Vardy receives death threats

Football, as we know, is great. There’s nothing like it. Its importance cannot be denied when it makes us all feel this sense of community, when we all devote large portions of our lives to watching it, to travelling around with it, to spending so much money on it. But, of course, there’s a limit.

England striker Jamie Vardy says he has received death threats following Claudio Ranieri's Leicester sacking.

England striker Jamie Vardy says he has received death threats following Claudio Ranieri's Leicester sacking.PA Sport

Jamie Vardy has revealed this week that he has received death threats for apparently being one of the “snakes” who deliberately didn’t try hard enough for Claudio Ranieri and got him sacked at Leicester. The perception was that for reasons unclear the Leicester players decided they weren’t keen on the Italian anymore, and risked relegation by downing tools.

“The story is out there, then people pick it up and jump on it and you’re getting death threats about your family, kids, everything,” Vardy said. “I try to get on with it but when people are trying to cut your missus up while she’s driving along with the kids in the back of the car it’s not the best. It’s happened plenty of times. It is terrifying.”

Football doesn’t matter that much.

Schweinsteiger to leave Manchester United

Hot, hot, hot off the internet presses, and as the Warm-Up lovingly puts together this slice of piping hot morning action for you, word reaches us that Bastian Schweinsteiger’s hell is over, and he has been set free from Manchester United.

The veteran midfielder will join MLS side Chicago Fire (which we’re sure was a late-90s American drama, but apparently it’s a football team now) with immediate effect, signing a one-year deal with the club.

“I’ve always sought opportunities where I hoped to make a positive impact and to help make something great,” said Schweini.

God speed, Bastian, and may you continue to take passive-aggressive selfies outside the ground of your new club should you be dropped from the team.


Mario has another clothing malfunction

Haven’t heard from Mario Balotelli for a while? Well, here he is, providing social media fodder for us grateful souls who lap up content like nobody’s business. In Nice’s game against Nantes over the weekend, Balotelli was forced to spend the opening two minutes of the game being helped to tie his bootlaces, after he had initially done them just too tight. What a world.


Prandelli could be waiting a while

While it’s nice that some managers have a moral code these days, we can’t help but feel one manager morally objecting to a club who were heading for relegation dismissing their manager is rather absurd. The idea that people should boycott Leicester on the basis that Ranieri was treated shoddily is a lovely and sentimental one, but Leicester were spiralling under his management this season, so what were they supposed to do? If Prandelli decides to only do business with clubs who treat badly-performing managers with the greatest kindness, he might be tending to his garden for quite some time.
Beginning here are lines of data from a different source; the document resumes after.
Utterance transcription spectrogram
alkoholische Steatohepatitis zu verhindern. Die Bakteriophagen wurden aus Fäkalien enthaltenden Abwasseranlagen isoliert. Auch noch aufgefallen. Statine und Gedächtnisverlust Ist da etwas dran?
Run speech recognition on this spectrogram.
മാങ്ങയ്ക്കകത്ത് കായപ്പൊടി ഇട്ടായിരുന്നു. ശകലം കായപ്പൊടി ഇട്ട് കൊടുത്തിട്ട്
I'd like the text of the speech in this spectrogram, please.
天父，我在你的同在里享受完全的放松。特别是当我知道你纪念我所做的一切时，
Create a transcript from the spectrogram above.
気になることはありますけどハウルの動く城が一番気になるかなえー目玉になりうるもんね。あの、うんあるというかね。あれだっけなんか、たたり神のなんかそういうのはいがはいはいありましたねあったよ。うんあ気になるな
"As a section of Arsenal fans now chant about Arsene Wenger killing their club, it’s difficult not to question a loss of perspective when, less than five miles away, supporters are fighting a far more pressing battle. The Leyton Orient Fans’ Trust (LOFT) are working tirelessly to ensure a future – any future – for their club, but also to keep busy, like cleaning the house in the week before a funeral."


England v Germany conjures up all sorts of evocative images. The 1966 World Cup final. The 1970 second round. The Euro 96 semi-final. And then of course there’s the friendly staged in America in the summer of 1993. You remember the one, right? No? Remind thyself.
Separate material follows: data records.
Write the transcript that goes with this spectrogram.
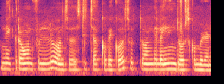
ನೆಕ್ ರೌಂಡ್ ಫುಲ್ಲು ಒಂದು ಸ್ಟಿಚ್ ಹಾಕ್ಕೋಬೇಕು. ಸುತ್ತು ಹಂಗೆ ಲೈನಿಂಗ್ ಜೋಡಿಸ್ಕೊಂಬಿಡೋಣ.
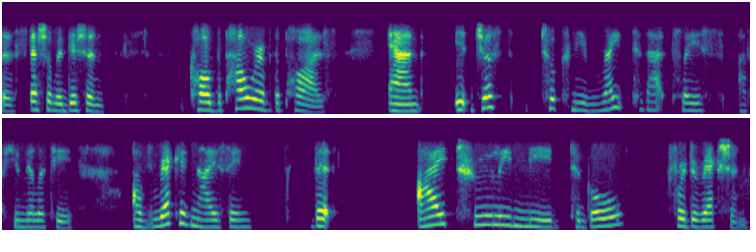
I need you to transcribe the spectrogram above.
a special edition called The Power of the Pause. And it just took me right to that place of humility, of recognizing that I truly need to go for direction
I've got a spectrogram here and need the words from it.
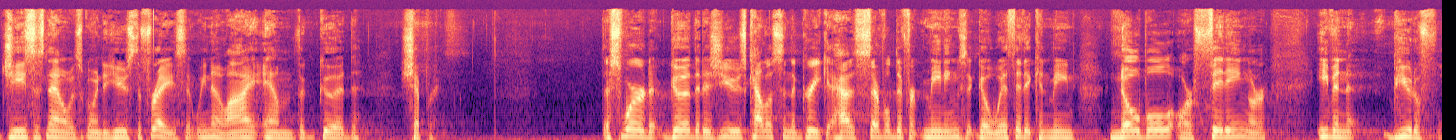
Jesus now is going to use the phrase that we know I am the good shepherd. This word good that is used, kalos in the Greek, it has several different meanings that go with it. It can mean noble or fitting or even beautiful.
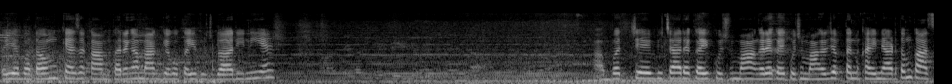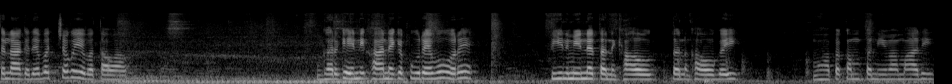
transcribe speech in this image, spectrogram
तो ये बताओ हम कैसे काम करेंगे? हम आगे को कहीं रोज़गार ही नहीं है। अब बच्चे बेचारे कहीं कुछ मांग रहे, कहीं कुछ मांग रहे, जब तनख्वाही नहीं आ रही तो हम कहाँ से ला के दे? बच्चों को ये बताओ आप। घर के ही नहीं खाने के पूरे वो हो रहे। तीन महीने तनख्वाह तनख्वाह हो गई। वहाँ पे कंपनी में हमारी,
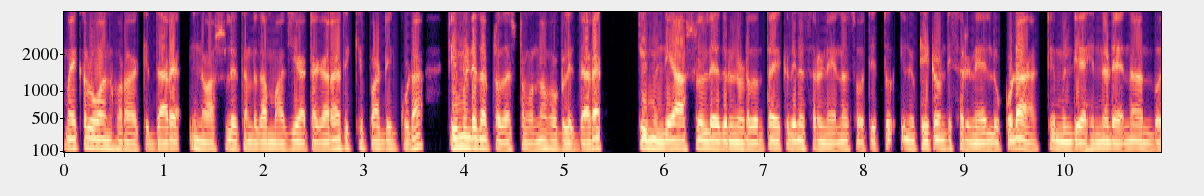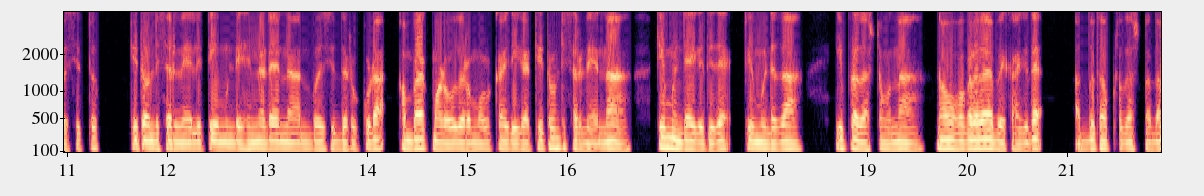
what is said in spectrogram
ಮೈಕಲ್ ವಾನ್ ಹೊರಹಾಕಿದ್ದಾರೆ. ಇನ್ನು ಆಸ್ಟ್ರೇಲಿಯಾ ತಂಡದ ಮಾಜಿ ಆಟಗಾರ ರಿಕ್ಕಿ ಪಾಟಿಂಗ್ ಕೂಡ ಟೀಮ್ ಇಂಡಿಯಾದ ಪ್ರದರ್ಶನವನ್ನು ಹೊಗಳಿದ್ದಾರೆ. ಟೀಮ್ ಇಂಡಿಯಾ ಆಸ್ಟ್ರೇಲಿಯಾ ಎದುರು ನಡೆದಂತ ಏಕದಿನ ಸರಣಿಯನ್ನು ಸೋತಿತ್ತು. ಇನ್ನು ಟಿ ಟ್ವೆಂಟಿ ಸರಣಿಯಲ್ಲೂ ಕೂಡ ಟೀಮ್ ಇಂಡಿಯಾ ಹಿನ್ನಡೆಯನ್ನ ಅನುಭವಿಸಿತ್ತು. ಟಿ ಟ್ವೆಂಟಿ ಸರಣಿಯಲ್ಲಿ ಟೀಮ್ ಇಂಡಿಯಾ ಹಿನ್ನಡೆಯನ್ನ ಅನುಭವಿಸಿದ್ದರೂ ಕೂಡ ಕಂಬ್ಯಾಕ್ ಮಾಡುವುದರ ಮೂಲಕ ಇದೀಗ ಟಿ ಟ್ವೆಂಟಿ ಸರಣಿಯನ್ನ ಟೀಮ್ ಇಂಡಿಯಾ ಗೆದ್ದಿದೆ. ಟೀಮ್ ಇಂಡಿಯಾದ ಈ ಪ್ರದರ್ಶನವನ್ನ ನಾವು ಹೊಗಳಲೇಬೇಕಾಗಿದೆ ಅದ್ಭುತ ಪ್ರದರ್ಶನದ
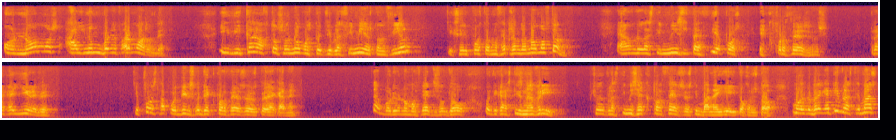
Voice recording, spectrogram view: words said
ο νόμος άλλοι νόμοι μπορεί να εφαρμόζονται. Ειδικά αυτός ο νόμος περί της βλασφημίας των θείων και ξέρεις πώς τον νοθέψαν τον νόμο αυτόν. Εάν βλαστημίσει τα θεία πώς; Εκ προθέσεως τραχαγύρευε και πώς θα αποδείξεις ότι εκ προθέσεως το έκανε; Δεν μπορεί ο νομοθέτης ο, ο, ο δικαστής να βρει ποιο βλαστήμησε εκ προθέσεως την Παναγία ή τον Χριστό. Μόνο βρει γιατί βλαστημάς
Eeesh, slim pickings. There are a few games in Leagues One and Two, if you like that sort of thing, and the ‘stand-out’ seems to be the Infinite Sadness Derby between Port Vale (in danger of relegation) and Coventry (relegation certainties, in danger of evaporating as a football club), if you want to be thoroughly depressed about life. Or you could watch some old episodes of Seinfeld or something.

Tomorrow’s Warm-Up will be brought to you by Alex Chick, who coincidentally also dances with the little kicks and the thumbs.